  • Do you recommend a daily omega 3 supplement for those who do not eat fish? If so, do you recommend the TG form versus ethyl ester form?
    • Yes, if not willing to eat fish.
  • What Pre-/Pro- biotic food sources do you find are well accepted by your clients?
    • Whole grains, apples, adding chia and hemp seeds, fruits and vegetables, artichokes are the richest source.
  • With regard to probiotics - what about probiotic drinks, etc? Aren't these pretty much a supplement? What other probiotics do you recommend?
    • The issue is with taking a supplement with one type/ strain - it can be better to get it from more versatile food sources.
  • My understanding was having fat within 30 min post exercise can inhibit the storage of glycogen. can you comment on this?
    • A small amount of healthy fat does help to shift and turn off cortisol. (Avocados, seeds etc.).
  • What causes the post exercise edema?
    • Inadequate protein intake overall, protein is not there to pull in the fluid to the blood vessels.
  • Should/can coaches discuss weight/weight changes with their athletes? If yes, what advice do you have for these coaches?
    • Unless they are trained in how to approach this topic it is not recommended.

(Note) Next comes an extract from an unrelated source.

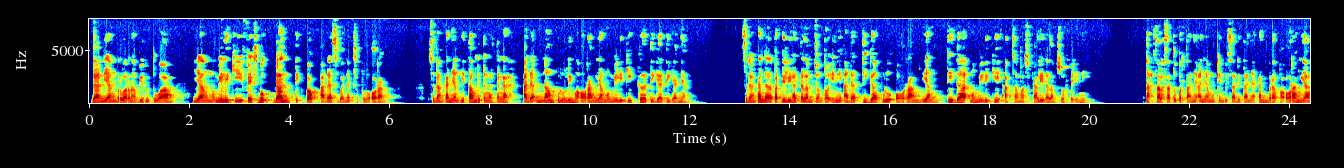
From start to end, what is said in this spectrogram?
dan yang berwarna biru tua yang memiliki Facebook dan TikTok ada sebanyak 10 orang. Sedangkan yang hitam di tengah-tengah ada 65 orang yang memiliki ketiga-tiganya. Sedangkan dapat dilihat dalam contoh ini ada 30 orang yang tidak memiliki ak sama sekali dalam survei ini. Nah, salah satu pertanyaan yang mungkin bisa ditanyakan berapa orang ya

  • On the slide on GI Distress and underfueling, could bloody stools be a result of this?
    • A severe sign - sign of iron loss; black = loss from higher up; should see a doctor.
  • Are there specific counseling pointers you give in patients with REDS to help increase uptake?

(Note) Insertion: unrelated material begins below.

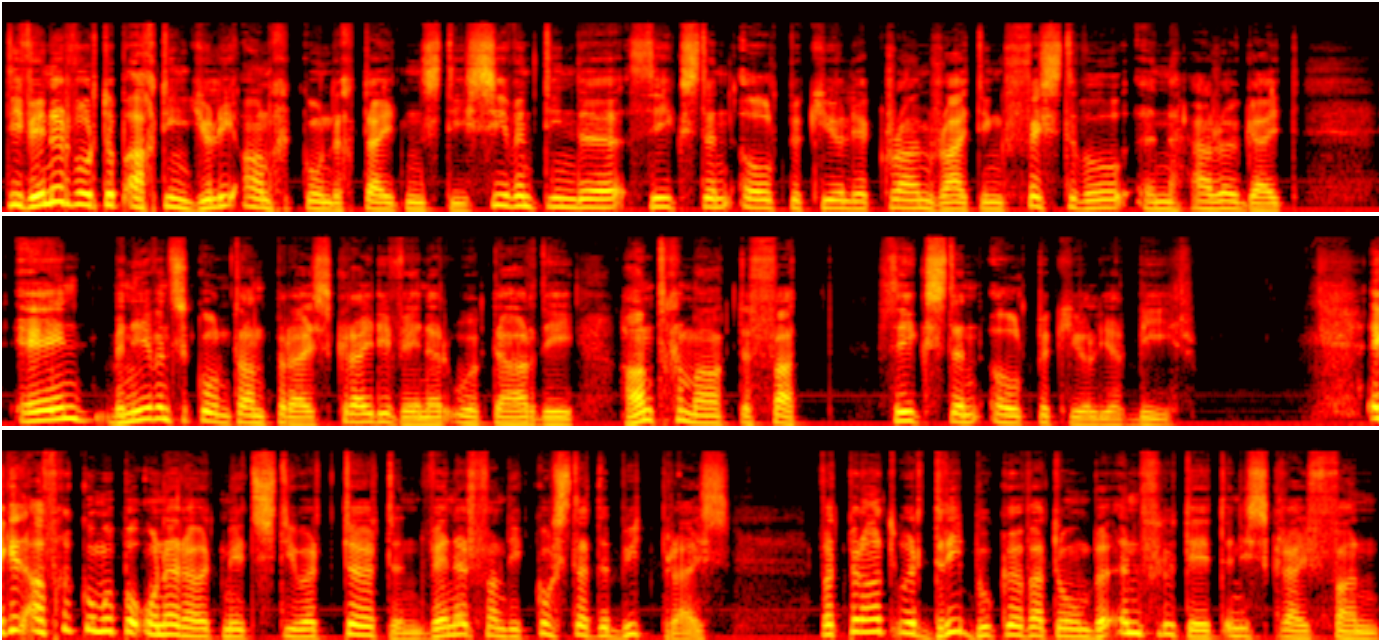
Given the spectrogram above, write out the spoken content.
Die wenner word op 18 Julie aangekondig tydens die 17de Theakston Old Peculiar Crime Writing Festival in Harrogate. En benewens 'n kontantprys kry die wenner ook daardie handgemaakte vat Theakston Old Peculiar bier. Ek het afgekom op 'n onderhoud met Stuart Turton, wenner van die Costa Debuutprys, wat praat oor drie boeke wat hom beïnvloed het in die skryf van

    • See foods as all equal, Moderation, Understanding when disordered views of food started and triggerrs.
  • We want to recommend athletes eat what he or she is craving after a workout, although we would want the athlete to be consuming adequate calories and nutrients. What post-workout meal (besides just beans, nuts and seeds alone) do you recommend often to athletes?
    • PB and banana; avocado cheese and hummus; cracker cheese pickles; trail mix with raisin, nuts and chocolate; smoothies for less hunger; yogurt granola and berries.

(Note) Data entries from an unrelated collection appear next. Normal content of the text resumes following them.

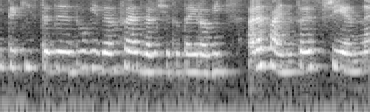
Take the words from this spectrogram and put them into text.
I taki wtedy długi ten frędzel się tutaj robi. Ale fajne, to jest przyjemne.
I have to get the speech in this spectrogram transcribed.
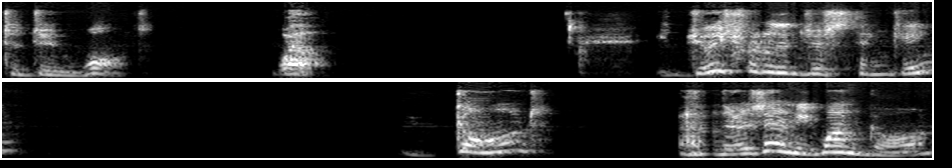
To do what? Well, in Jewish religious thinking, God, and there is only one God,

  • How do you help younger vegan athletes fuel adequately in a practical and sustainable way (if they are limited by budget, cooking skills, need for variety, time to cook and prepare, limited appetite)?
    • Make sure fiber is not inhibiting absorption, make sure timing is optimized - no iron-rich meals right after a workout; small frequent meals; optimize nutrient density over high volumes of food.
  • What should fueling look like if you do, for example: a 1-hour run followed by some weightlifting? Keeping in mind the 30-45 minute window of fueling post-exercise?
    • Half bagel with peanut butter, banana, seeds, after 45 min workout -sandwich balanced fats/CHO/ protein- ex. soups with beans and turkey. Always making sure to eat something before, during, and after.
  • What type of journaling assignments? Can you point us in a dircection where we can learn more about incorporating journaling into our client care?
    • Prompts: Start with 10 things you appreciate about you, What things you thing triggered negative body image?? Other ways you can calm yourself without restricting? Things that they enjoy/appreciate. Reflect on the positives. Based on things that clinet/athlete are saying.
  • Are you doing GI mapping clients to assess gut health?
    • Not specifically but does refer out to a specialist.
  • Speed at which we eat matter?
    • Yes, eating rapidly does affect GI health. Encourage athletes to slow down this helps to be mindful and prevent swallowing extra air.
  • Do you have thoughts about bradycardia with underfueling? When do you become concerned?
    • If bradycardia associated with passing out then electrolytes need to be considered along with caloric intake.